What Grade of Citizen Are You?
As part of a beautiful search for civil discourse, Buster Benson and BJ Campbell are engaged in a public conversation about gun control. Yesterday, BJ surfaced some really interesting research into gun law effectiveness that he sums up well:
the NRA’s “guns don’t kill people, people kill people” rhetoric actually turns out to be not only very clean, it turns out to be scientifically correct. In particular, violent people kill people.
This, I think, is the key to finding an American consensus on gun control. Popular support for “common sense” gun laws does not appear to include regulation of weapons production, but rather is a proxy for cracking down on dangerous people. (Which makes me wonder if that support will stand when the definition of dangerous people turns out to include people who look like your son.)
Let’s assume, then, that Red and Blue America can agree that we need government to restrict the rights of classes of people based on an expectation that they will be dangerous. If this is done without explicitly and specifically weakening the right to bear arms, the slippery slope is treacherous.
Unfortunately, we already experiment with variable citizenship rights. The disenfranchisement of felons when felon status is widely the result of arbitrary enforcement targeting is a well-known example. Transgender disenfranchisement is less visible to most Americans but quite widepread. Increasingly narrow legal definitions of classes protected from discrimination leave many people exposed to socially enforced restrictions.

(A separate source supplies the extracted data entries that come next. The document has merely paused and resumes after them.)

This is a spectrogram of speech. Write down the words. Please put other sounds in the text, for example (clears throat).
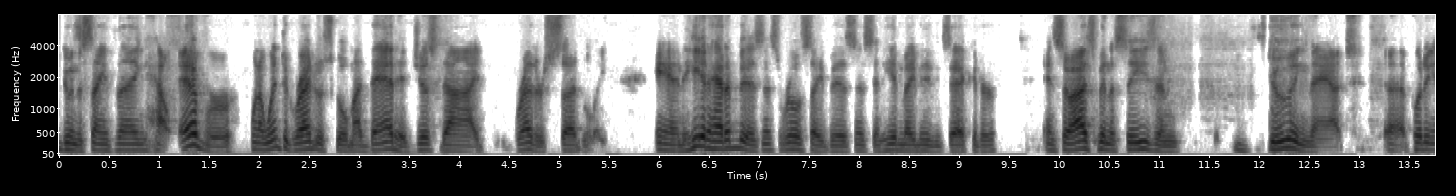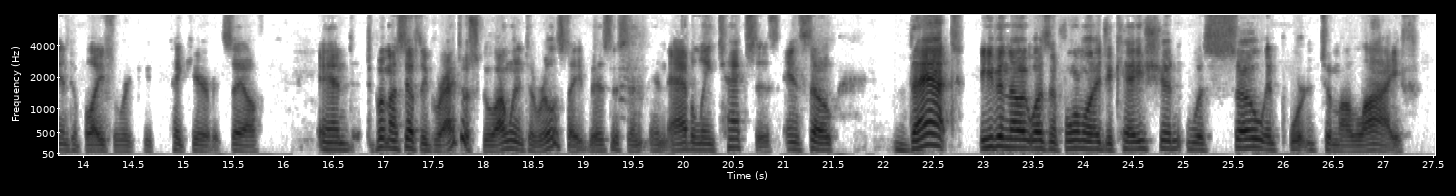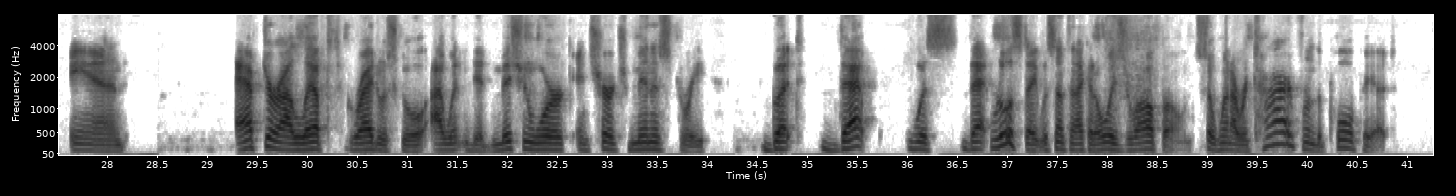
doing the same thing. However, when I went to graduate school, my dad had just died rather suddenly. And he had had a business, real estate business, and he had made me the executor. And so I spent a season doing that, uh, putting into place where it could take care of itself. And to put myself through graduate school, I went into real estate business in, in Abilene, Texas. And so that, even though it wasn't formal education, was so important to my life. And after I left graduate school, I went and did mission work and church ministry. But that was that real estate was something I could always draw upon. So when I retired from the pulpit,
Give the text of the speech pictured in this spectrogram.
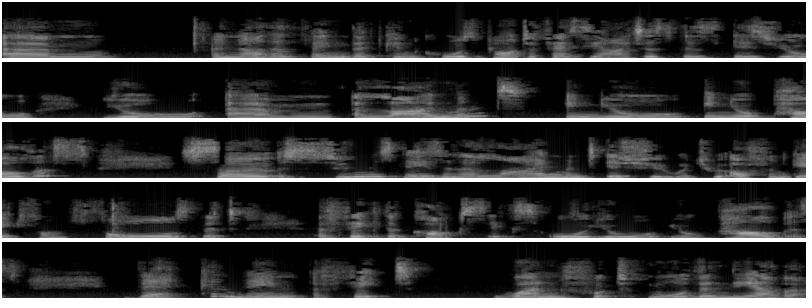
Um, another thing that can cause plantar fasciitis is, is your, your, um, alignment in your, in your pelvis. So as soon as there's an alignment issue, which we often get from falls that affect the coccyx or your, your pelvis, that can then affect one foot more than the other.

We stand now on the edge of a new risk. Our eagerness to find a way to stop Kevin from shooting his classmates could unwittingly provide a hook for new rights limitations to hang from by creating a new class of rights-restricted citizen. We could aim to circumvent the NRA but find the ACLU is collateral damage.